In fact, in a recent report by Staffing Industry, 60% of CIOs agree that the shortage of technical skills made it hard for them to keep up with their competition. 

Unplanned Exits Are Becoming More Fatal to Teams

No one wants unplanned exits, but really, when engineers have deep reasons to leave, there’s not so much you can do to prevent that. 

The worry won’t be heavy if such roles could be easily filled again, but with the worsening talent crunch, this could mean vital projects get abandoned and stuck for a long time. 

So, Which Way to Go?

Outsourcing your recruitment is still great, for any kind of role, including engineering. However, the approach to it would need to change, from being process-driven to being talent-focused.

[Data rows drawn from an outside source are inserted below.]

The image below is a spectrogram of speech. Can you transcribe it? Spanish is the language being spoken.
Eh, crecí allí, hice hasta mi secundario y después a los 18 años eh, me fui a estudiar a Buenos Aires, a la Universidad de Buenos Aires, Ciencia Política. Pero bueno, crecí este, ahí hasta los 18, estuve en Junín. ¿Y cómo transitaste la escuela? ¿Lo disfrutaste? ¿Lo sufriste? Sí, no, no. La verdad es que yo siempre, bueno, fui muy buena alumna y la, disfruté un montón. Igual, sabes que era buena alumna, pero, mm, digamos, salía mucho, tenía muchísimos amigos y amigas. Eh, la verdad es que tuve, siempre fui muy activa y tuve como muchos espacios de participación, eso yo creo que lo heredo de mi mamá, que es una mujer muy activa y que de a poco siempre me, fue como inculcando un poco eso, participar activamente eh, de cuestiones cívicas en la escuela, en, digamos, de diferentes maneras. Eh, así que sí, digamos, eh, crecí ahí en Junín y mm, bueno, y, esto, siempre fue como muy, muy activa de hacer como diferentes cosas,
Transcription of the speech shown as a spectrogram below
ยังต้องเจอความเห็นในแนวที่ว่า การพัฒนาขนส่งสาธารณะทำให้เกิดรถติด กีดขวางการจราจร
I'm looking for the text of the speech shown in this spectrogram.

You Need Talent? Go to Where They Are

To solve this challenge of shortage of quality software engineers, tech talent catalysts like Decagon are identifying and transforming technology enthusiasts into exceptional software engineers. 

Adequate, hands-on engineering training isn’t easy to come by – one of the reasons there’s a talent crunch in the first place.

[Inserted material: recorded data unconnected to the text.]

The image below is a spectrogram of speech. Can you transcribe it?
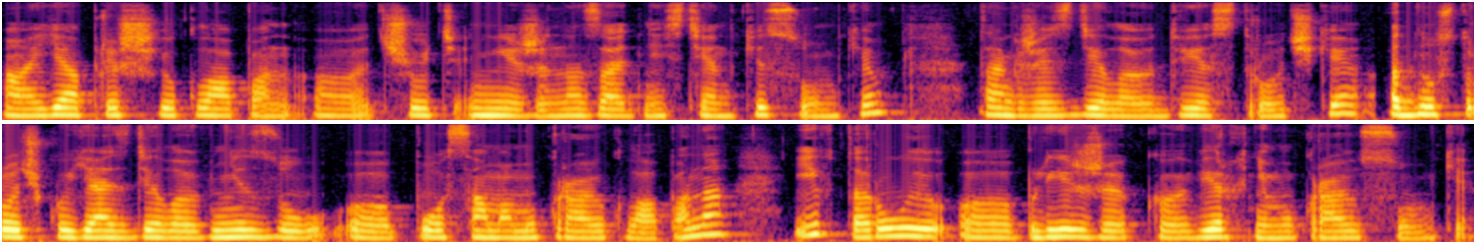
А, я пришью клапан э, чуть ниже на задней стенке сумки. Также сделаю две строчки. Одну строчку я сделаю внизу по самому краю клапана и вторую ближе к верхнему краю сумки.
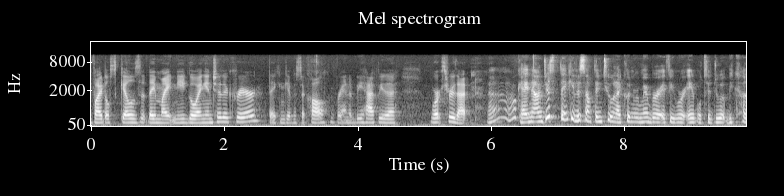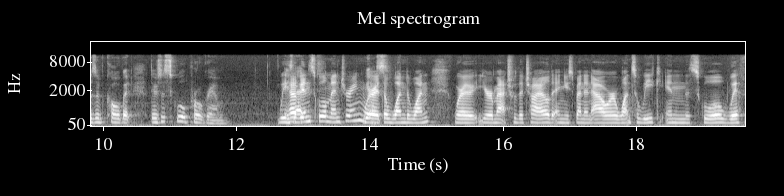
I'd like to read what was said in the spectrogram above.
vital skills that they might need going into their career, they can give us a call. Brianna would be happy to work through that. Ah, okay. Now I'm just thinking of something too, and I couldn't remember if you were able to do it because of COVID. There's a school program. We Is have in-school mentoring where it's a one-to-one, where you're matched with a child and you spend an hour once a week in the school with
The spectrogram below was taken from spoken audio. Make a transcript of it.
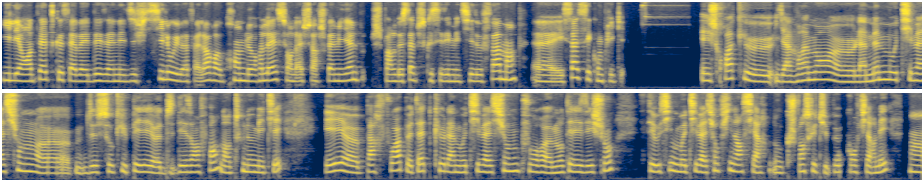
il ait en tête que ça va être des années difficiles où il va falloir prendre le relais sur la charge familiale. Je parle de ça puisque c'est des métiers de femmes. Hein. et ça, c'est compliqué. Et je crois qu'il y a vraiment la même motivation de s'occuper des enfants dans tous nos métiers. Et parfois, peut-être que la motivation pour monter les échelons, c'est aussi une motivation financière. Donc, je pense que tu peux confirmer mmh.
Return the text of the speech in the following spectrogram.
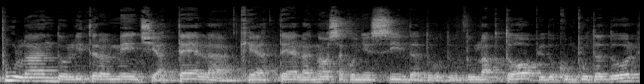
pulando literalmente a tela, que é a tela nossa conhecida do, do, do laptop, do computador,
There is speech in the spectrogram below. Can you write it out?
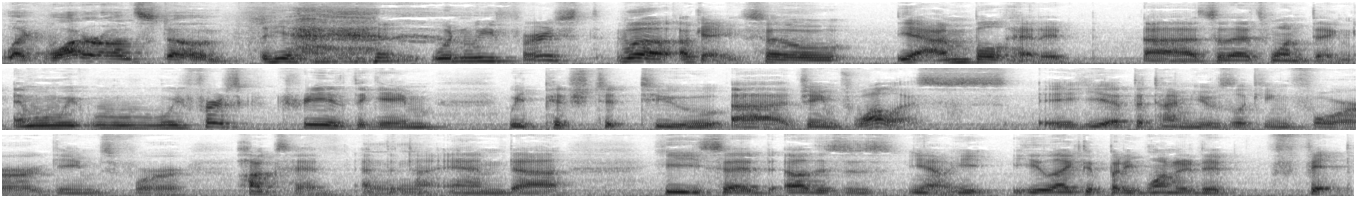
like water on stone. Yeah, when we first, well, okay, so yeah, I'm bullheaded, uh, so that's one thing. And when we when we first created the game, we pitched it to uh, James Wallis. He at the time he was looking for games for Hogshead at the time, and uh, he said, "Oh, this is you know he he liked it, but he wanted it fit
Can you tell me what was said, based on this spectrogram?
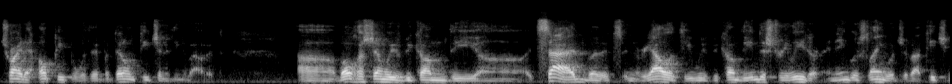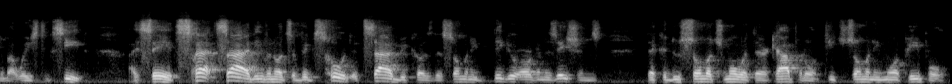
try to help people with it, but they don't teach anything about it. Uh, Baruch Hashem, we've become the, uh, it's sad, but it's in reality, we've become the industry leader in English language about teaching about wasting seed. I say it's sad, even though it's a big zechut, it's sad because there's so many bigger organizations that could do so much more with their capital and teach so many more people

In our case at Decagon, we’ve taken up the responsibilities of developing well-rounded software engineers, whose skills are everything any engineering team would find valuable. 

Relying on curriculums designed by engineering managers from Google, Oxford, and Stanford, we help talents developing in-demand programming skills, with a focus on Java, C#, Python, Android, iOS, Golang, and Javascript.

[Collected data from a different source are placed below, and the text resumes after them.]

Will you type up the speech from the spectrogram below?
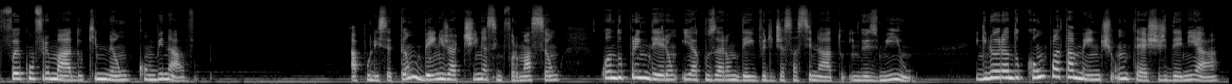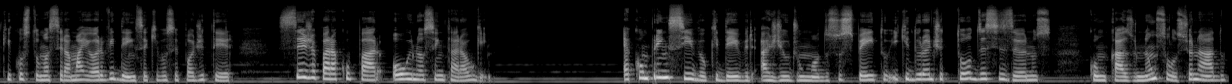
foi confirmado que não combinavam. A polícia também já tinha essa informação quando prenderam e acusaram David de assassinato em 2001, ignorando completamente um teste de DNA, que costuma ser a maior evidência que você pode ter, seja para culpar ou inocentar alguém. É compreensível que David agiu de um modo suspeito e que durante todos esses anos, com o caso não solucionado,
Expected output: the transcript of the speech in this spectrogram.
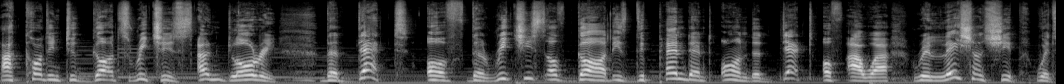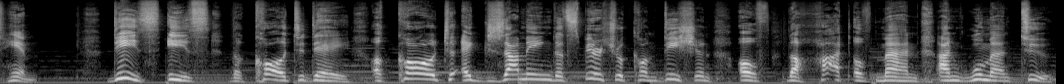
according to God's riches and glory. The debt of the riches of God is dependent on the debt of our relationship with Him. This is the call today, a call to examine the spiritual condition of the heart of man and woman too.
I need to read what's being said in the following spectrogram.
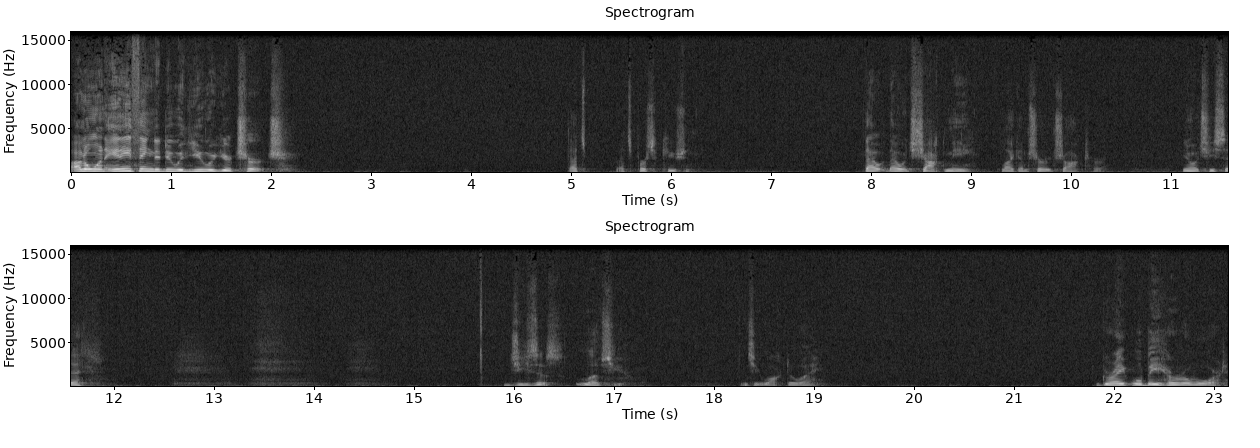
I don't want anything to do with you or your church. That's, persecution. That, that would shock me, like I'm sure it shocked her. You know what she said? Jesus loves you. And she walked away. Great will be her reward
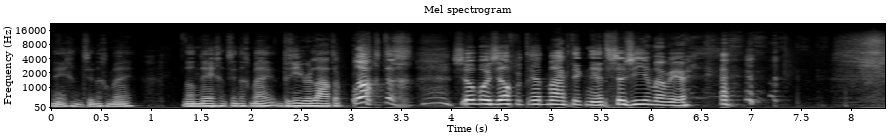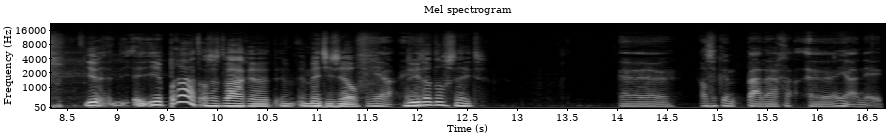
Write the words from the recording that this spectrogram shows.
29 mei. Dan 29 mei, drie uur later. Prachtig! Zo'n mooi zelfportret maakte ik net. Zo zie je maar weer. je, je praat als het ware met jezelf. Ja, Doe je dat nog steeds? Eh, als ik een paar dagen... eh, ja, nee.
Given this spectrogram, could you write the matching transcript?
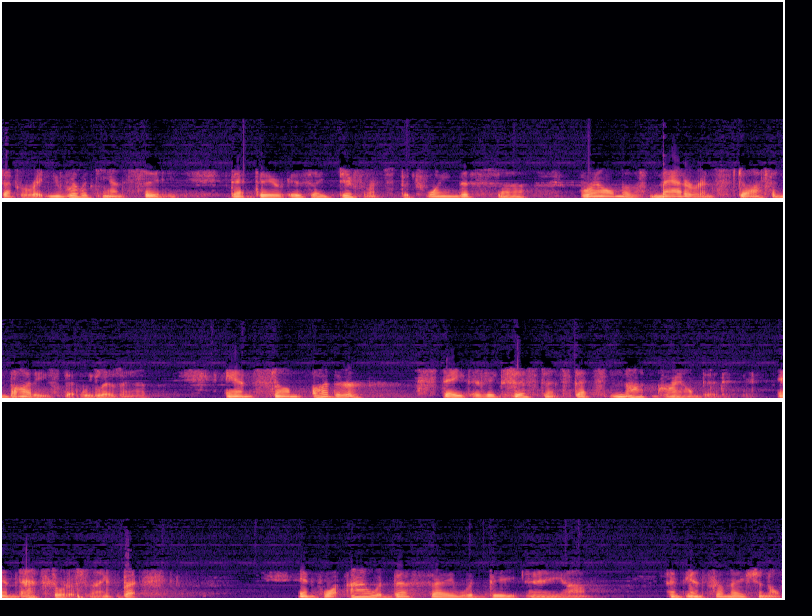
separate. You really can see that there is a difference between this uh, realm of matter and stuff and bodies that we live in and some other state of existence that's not grounded in that sort of thing, but in what I would best say would be a um, an informational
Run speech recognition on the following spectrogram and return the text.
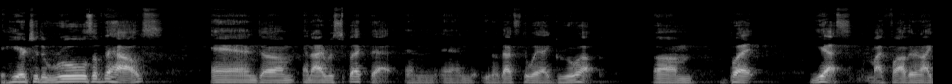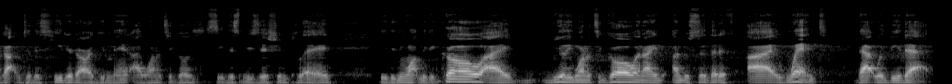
adhere to the rules of the house, and um, and I respect that, and and you know that's the way I grew up. Um, but yes, my father and I got into this heated argument. I wanted to go see this musician play. He didn't want me to go. I really wanted to go, and I understood that if I went, that would be that.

Students here go through a structured learning process, and by learning within a thriving community of senior software engineers, they’re made ready to solve real-life programming challenges.

If you’d like to explore the talents we have available, you can schedule a call with one of our recruiting experts here, and we’d be happy to give a walk-through

Other talent development organizations like Andela are also producing hirable talents, and you can find other accelerators that could help with the talents you need.

Integrate Diversity into Your Hiring Policy

Building a diverse team, irrespective of gender or race, is a reliable way to beat this talent gap in engineering. Why do you think leading technology companies like Google, Apple, and many others are resolutely supportive of diversity?

They recruit across racial, geographical and gender lines, and that alone would open up a pool of talent you hardly knew existed. One thing is the immediate (talent) need this meets, but again, bringing their experiences from various backgrounds and cultures could help to build a team that is ready for global scale.

Just as technology continues to become even more integrated into our daily lives, the demand for software engineers can only increase. 

We’ve seen countless technology companies and teams leverage talent accelerators and diversity to consistently get the talents they need. It’s probably time for you to explore this too. Our engineers are now coding disruption at Indeed, Vertex, Varuna, Carbon, Renmoney, and a number of others technology giants. If you’d like to discuss how we can help, drop us a line here.

Leave a Reply

Your email address will not be published. Required fields are marked *